• **TASK OBJECTIVE**: Copy out the data exactly as it appears, without a single image.

• **INPUT DATA**:

######

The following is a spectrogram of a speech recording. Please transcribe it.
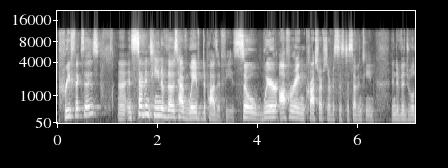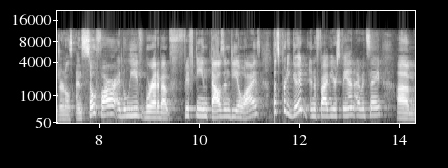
prefixes. Uh, and 17 of those have waived deposit fees. So we're offering Crossref services to 17 individual journals. And so far, I believe we're at about 15,000 DOIs. That's pretty good in a five-year span, I would say. Um,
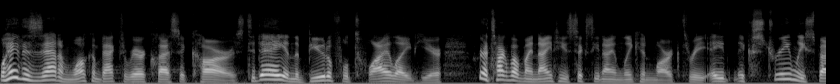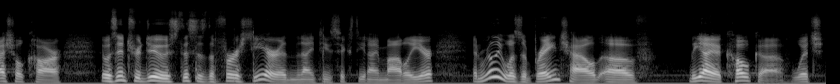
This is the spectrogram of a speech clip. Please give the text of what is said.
Well, hey, this is Adam. Welcome back to Rare Classic Cars. Today, in the beautiful twilight here, we're going to talk about my 1969 Lincoln Mark III, an extremely special car that was introduced. This is the first year in the 1969 model year, and really was a brainchild of Lee Iacocca, which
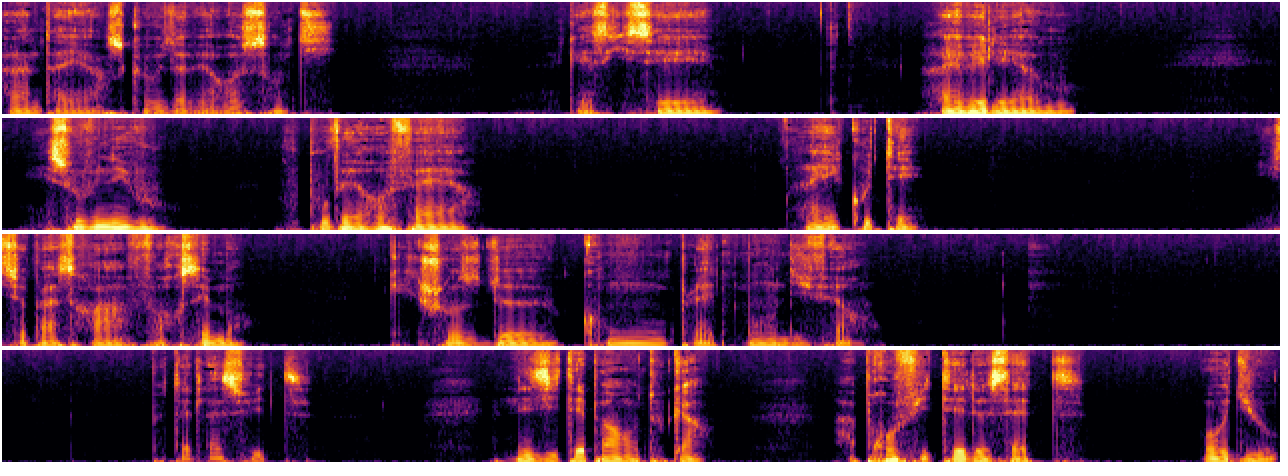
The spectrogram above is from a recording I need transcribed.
à l'intérieur, ce que vous avez ressenti, qu'est-ce qui s'est révélé à vous. Et souvenez-vous, pouvez refaire, réécouter, il se passera forcément quelque chose de complètement différent. Peut-être la suite. N'hésitez pas en tout cas à profiter de cet audio,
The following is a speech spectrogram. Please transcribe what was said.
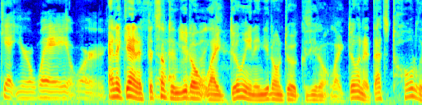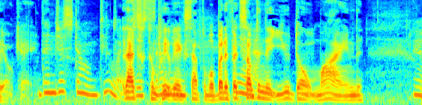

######

• **EXERCISE RESPONSE**:
The following is a spectrogram of a speech recording. Please transcribe it.
prefixes. Uh, and 17 of those have waived deposit fees. So we're offering Crossref services to 17 individual journals. And so far, I believe we're at about 15,000 DOIs. That's pretty good in a five-year span, I would say. Um,
This is the spectrogram of a speech clip. Please give the text of what is said.
Well, hey, this is Adam. Welcome back to Rare Classic Cars. Today, in the beautiful twilight here, we're going to talk about my 1969 Lincoln Mark III, an extremely special car that was introduced. This is the first year in the 1969 model year, and really was a brainchild of Lee Iacocca, which
The spectrogram above is from a recording I need transcribed.
à l'intérieur, ce que vous avez ressenti, qu'est-ce qui s'est révélé à vous. Et souvenez-vous, pouvez refaire, réécouter, il se passera forcément quelque chose de complètement différent. Peut-être la suite. N'hésitez pas en tout cas à profiter de cet audio,
The following is a speech spectrogram. Please transcribe what was said.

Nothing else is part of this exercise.